→ Exercise brief: Repeat the listing exactly. Any picture in it should be left out of the copy.
_ _ _ _
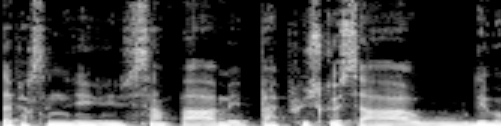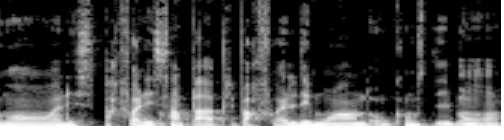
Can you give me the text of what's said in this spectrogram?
la personne est sympa mais pas plus que ça ou des moments elle est parfois elle est sympa puis parfois elle l'est moins donc on se dit bon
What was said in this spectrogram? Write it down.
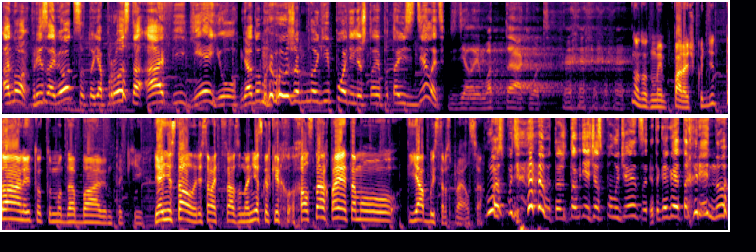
оно призовется, то я просто офигею. Я думаю, вы уже многие поняли, что я пытаюсь сделать. Сделаем вот так вот. Ну, тут мы парочку деталей тут ему добавим таких. Я не стал рисовать сразу на нескольких холстах, поэтому я быстро справился. Господи, то, что мне сейчас получается, это какая-то хрень, но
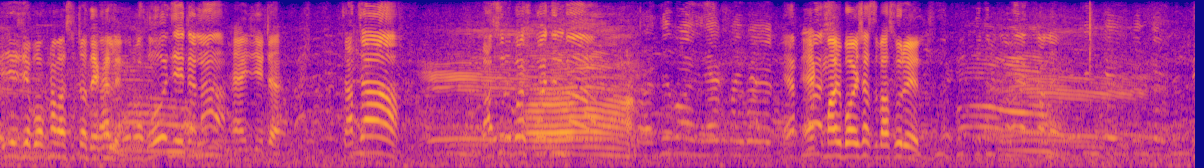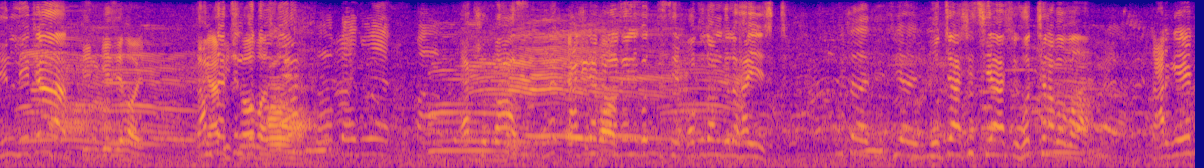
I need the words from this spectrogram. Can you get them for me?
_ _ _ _
→ Written answer:
Can you give me the text of what's said in this spectrogram?
la personne est sympa mais pas plus que ça ou des moments elle est parfois elle est sympa puis parfois elle l'est moins donc on se dit bon
What was said in this spectrogram? Write it down.
оно призовется, то я просто офигею. Я думаю, вы уже многие поняли, что я пытаюсь сделать. Сделаем вот так вот. Ну, тут мы парочку деталей тут ему добавим таких. Я не стал рисовать сразу на нескольких холстах, поэтому я быстро справился. Господи, то, что мне сейчас получается, это какая-то хрень, но
I need the words from this spectrogram. Can you get them for me?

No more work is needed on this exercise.